Microsoft’s DirectStorage 1.1, a feature which uses the GPU to speed loading times, has just been tested with comparisons drawn between AMD, Intel and Nvidia graphics cards – with some very interesting results. In short, the feature looks set to seriously supercharge loading times with NVMe SSDs.
As Tom’s Hardware reports, Compusemble developed a benchmark test that German tech site PC Games Hardware (PCGH) used to produce results for AMD’s RX 7900 XT pitted against Intel’s Arc A770 and also Nvidia’s RTX 4080.
All GPUs were tested in a PC with Intel’s Core i9-12900K (Alder Lake flagship CPU) under Windows 11.
First off, a quick reminder on the tech to refresh your memory if needed: DirectStorage 1.1 comes with GPU decompression tech, so the GPU can handle decompression (of compressed game assets), and do so with far greater speed and efficiency than the CPU.
This ushers in faster loading times, and quicker loading of assets on-the-fly in big open world games, meaning a smoother experience when wandering about those kinds of large environments.
In testing, PCGH found that Intel’s A770 GPU was actually the top performer in terms of achieving speedy decompression of game assets, hitting 16.8GB/s compared to 15.3GB/s for the RTX 4080, and 14.6GB/s for AMD’s 7900 XT (for PCIe 4.0 testing – though Intel also led for PCI 3.0, albeit by a slightly narrower margin).

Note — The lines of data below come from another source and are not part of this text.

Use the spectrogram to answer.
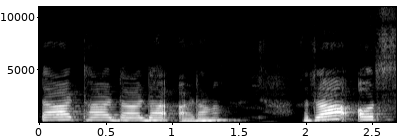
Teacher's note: टा वर्ग अर्थात टा ठा डाढ़ा अड़ा, रा और सा का उच्चारण स्थान मूर्धा है। इसलिए इन्हें मूर्धन्य वर्ण कहते हैं।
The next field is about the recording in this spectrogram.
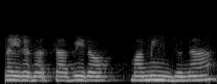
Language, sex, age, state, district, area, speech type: Manipuri, female, 45-60, Manipur, Tengnoupal, urban, conversation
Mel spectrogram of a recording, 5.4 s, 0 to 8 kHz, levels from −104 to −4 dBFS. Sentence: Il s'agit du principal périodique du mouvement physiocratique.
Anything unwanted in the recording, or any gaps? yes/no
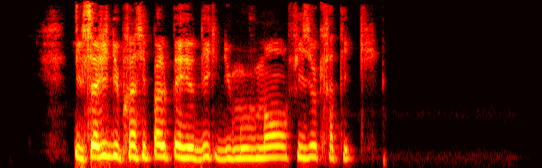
no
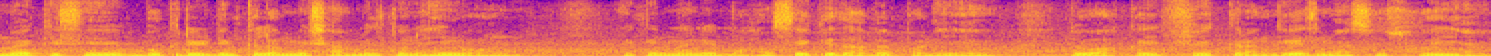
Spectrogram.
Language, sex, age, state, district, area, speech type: Urdu, male, 18-30, Delhi, South Delhi, urban, spontaneous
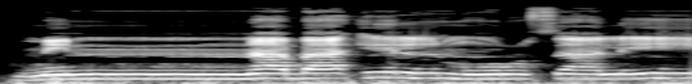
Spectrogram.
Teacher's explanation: মুরসালিন এখানে মাদ্দা আরজি, কেননা মাদ্দে তবাইর মতো হওয়া সত্ত্বেও শেষে আমরা থেমেছি, এই জন্য মাদ্দা আরজি হয়ে গেছে। এক আলিফ টান না হয়ে তিন আলিফ হবে।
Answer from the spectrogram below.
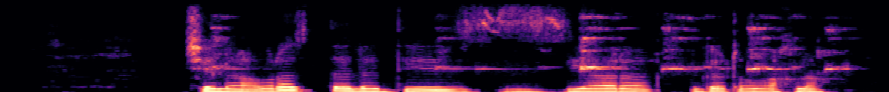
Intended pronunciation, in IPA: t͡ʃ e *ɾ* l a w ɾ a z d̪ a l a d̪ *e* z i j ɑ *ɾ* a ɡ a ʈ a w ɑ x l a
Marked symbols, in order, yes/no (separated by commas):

While that was a somewhat eye-opening victory for Intel Arc, it’s important to note that it didn’t translate to any real difference in loading times between the GPUs, with all of them ensuring blazing-fast speeds.
PCGH witnessed 5 second load times being reduced to 0.5 seconds – essentially the blink of an eye – in all cases for these AMD, Intel and Nvidia graphics cards, so all were fully up to scratch in terms of the actual end results.
Analysis: Seriously impressive results – but where are the games?
This is an exciting first glimpse at independent benchmarks indicating just how fast DirectStorage will be for PC gamers, no matter what flavor of (contemporary) GPU they’re using. Note that gamers need to have an NVMe SSD, and equally, be running Windows 11 for the best results.
While DirectStorage will work with Windows 10 PCs, there are a whole bunch of optimizations for Windows 11 on the storage front which mean that it’ll provide much more of a boost. So it’s easy to see why, given how much of an impact DirectStorage looks to be making going by this testing, it’ll be a compelling argument for PC gamers to upgrade to Windows 11.
Mind you, it may not be an argument that applies in the real world for some time to come, simply because there aren’t any games that utilize DirectStorage yet (not on PC, anyway). The one game we know is incoming and bristles with DS support is Forspoken, and frustratingly, this has been the victim of multiple delays now.
Forspoken was expected in May 2022, then was delayed until October 2022, before being pushed to January 24, 2023, which is only just over a week away now. So, hopefully – barring any further last-minute delays – we should be able to see DirectStorage in action on the PC very soon.
Even so, one PC game is just a drop in the ocean, and it’s not clear when further titles that use this speedy SSD boosting tech will actually arrive. That means it’ll still be quite a while before PC gamers sticking with Windows 10 feel the real pull to upgrade to Windows 11, but judging from early testing so far, it looks like that pull will be a substantial one when it does come into play.